The account team loved the idea. But our poster sat in Charles’ office and we didn’t hear any more for a week or so. Eventually, Jeremy suggested that perhaps I should look at the layout again.

I had already had some further thoughts and I drew up the poster once more, this time filling the area with a big, long snaking queue heading towards, and under, a banner that read "Unemployment Office", all against a white background. I positioned the headline above the photo in one long line.

By spelling out "Unemployment" on the banner, the idea became quicker to understand.

I have always assumed that Charles then approved of it because it was finally presented to the Conservatives and they loved it. That said, it was reported back that Margaret Thatcher wasn’t sure about it, because she thought that by mentioning your opponents in the headline you were, in some way, promoting them.

Conservative Central Office put us in touch with a local Conservative association in the Hendon area, which agreed to provide 100 to 150 people to be our queue of unemployed.

To make sure it was easy for everyone to attend, Bob Cramp, the photographer, got permission to shoot on an open grassy area of the Welsh Harp, near Hendon.

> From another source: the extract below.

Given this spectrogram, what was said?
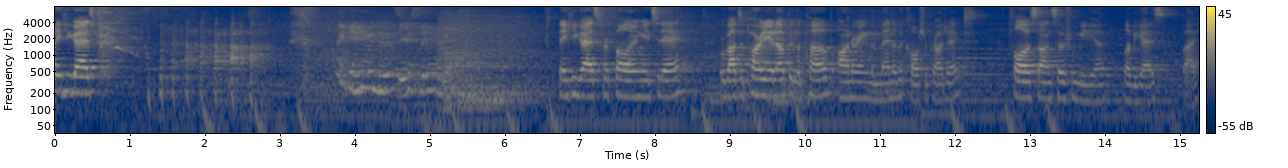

Three days before the shoot, we suddenly got the bad news that they would only be able to get 30 to 40 people to form our queue. Poster sites were already booked so we had to go ahead. But, as fate would have it, the problem became the making of the poster.

For image quality we had planned to shoot the entire queue on a 10 x 8 plate camera. So, in those pre-Apple Mac days, I came up with the idea of laying out a long length of rope in a snake-like shape right across the park area and photographing our 30 or so people at different points along it and stripping them together to form the queue.

Having purchased some rope from an ironmonger on Charlotte Street, I went into our studio to work out a shape for my queue. With the prospect of a thinner, smaller queue, the headline at the top of the poster looked unbalanced, so I split the headline over two lines and put it under our Grant Projector to enlarge it. Just like a photograph coming into focus, the poster suddenly took on a totally different persona.

By increasing the size of the headline, it instantly commanded more attention. The concept was the same but the dynamics had been reversed – it went from a big picture idea with a smaller headline to a big headline and small picture. But the end result was a more powerful visualisation of the whole idea.

The photo shoot and the final "strip up" went amazingly well and, as they say, the rest is history.

We suddenly got the bad news that they would only be able to get 30 to 40 people to form our queue

When it was launched, it caused an almighty stir, sparked by the then chancellor of the exchequer Denis Healey standing up in the House of Commons and attacking it as "soap powder advertising produced by Satchy & Satchy".

Immediately every newspaper put it on their front page, every TV station had it on the news, and the more Labour kept talking about it, the more coverage it received. By the end of the first week, both the poster and the name Saatchi & Saatchi were known in every household in Britain.

It won various accolades, and in 2000 was awarded the title of "Poster of the Century" by Campaign, which was extremely generous, given it was up against Gilroy’s wonderful Guinness posters and the Lord Kitchener recruitment ad.

I recall that some time after the poster ran Charles popped into our office with a relative from New York and explained to him what we had done. Andrew laughingly brought up the subject of possible pay rises. Charles loved teasing Andrew and said: "Surely you want something more in life than just money?" Andrew quickly replied: "OK, your E-Type Jaguar."

Charles smiled, turned to me and asked what I would like. I replied that on the back staircase of the agency there was a print that was rarely seen by anyone, was totally unloved and in the corner it had a crack in the glass. It was an original print by Richard Hamilton called "Kent State".

A week later, I came into our office to find a very large parcel wrapped up, with a note to me that read: "Enjoy, Charles."

Martyn Walsh was an art director at Saatchi & Saatchi